Selling equity shares in the capital markets is one way for companies to raise money for future plans. An initial public offering (IPO) is a new stock that is entering the financial markets, and it allows investors to begin trading shares. There is a great degree of financial and organizational preparation that goes into a new issue, and an IPO application, also known as registration, is a major part of that process. In the U.S., an IPO application is filed with the U.S. Securities and Exchange Commission, and a company must also meet requirements established by the exchange where shares will be traded.
Initially, after an IPO application has been filed with a regulatory agency, that governing body should respond to the company within approximately one month's time. In its response, the agency might have questions about the business, future profit expectations, or the financial health of the company. Regulators might ask for further elaboration on any of the sections in the IPO application. The issuing company then must respond to the query and provide the missing or requested information. Once the form is refiled, the regulatory agency may come back with additional questions, and the process may continue on for months.
An IPO is a process led by a company's top management team, including a chief executive officer and a chief financial officer in addition to investment bankers. Together, these teams decide how much money an IPO might be worth and how many new shares to list in the public markets for investors to trade. A trading range is established suggesting how much money each individual new share will be worth on the day of the IPO. The timing of the IPO is also decided.
New issues that will trade on some formal exchange, such as the New York Stock Exchange in the U.S. or the London Stock Exchange in the U.K., must meet specific exchange requirements as well. Typically, if a regulatory body is satisfied with a company's IPO application, the exchange will support the filing, too, considering the exchange rules are similarly met. For instance, a stock price must begin trading at some minimum value in order to trade on a major exchange.
A company also has the option to delay a new issue, although it costs a company to have an outstanding application with regulators. If, for instance, economic conditions change or a company faces some unexpected financial challenge, it might be prudent to postpone the issuance of shares to the public until circumstances or expectations improve.
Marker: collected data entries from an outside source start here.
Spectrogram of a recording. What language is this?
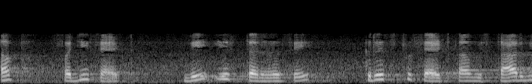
Hindi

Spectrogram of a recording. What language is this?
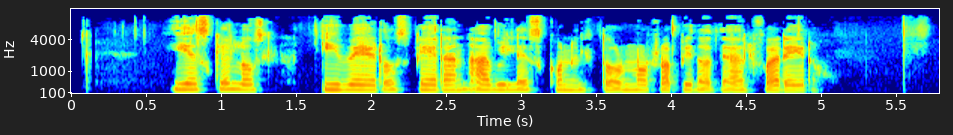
Spanish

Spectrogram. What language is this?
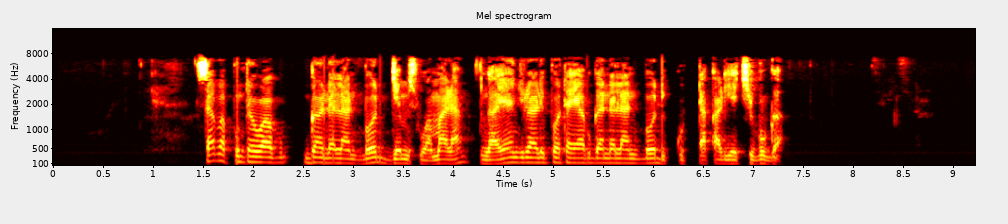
Ganda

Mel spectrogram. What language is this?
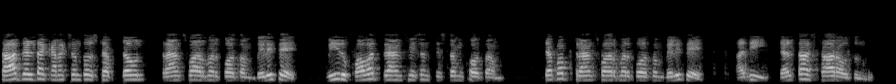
Telugu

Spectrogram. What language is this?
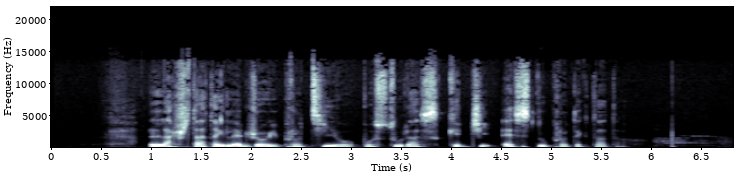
Esperanto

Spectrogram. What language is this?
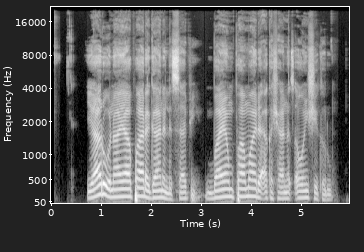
Hausa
That filing can remain active until a company decides to cancel an IPO application altogether.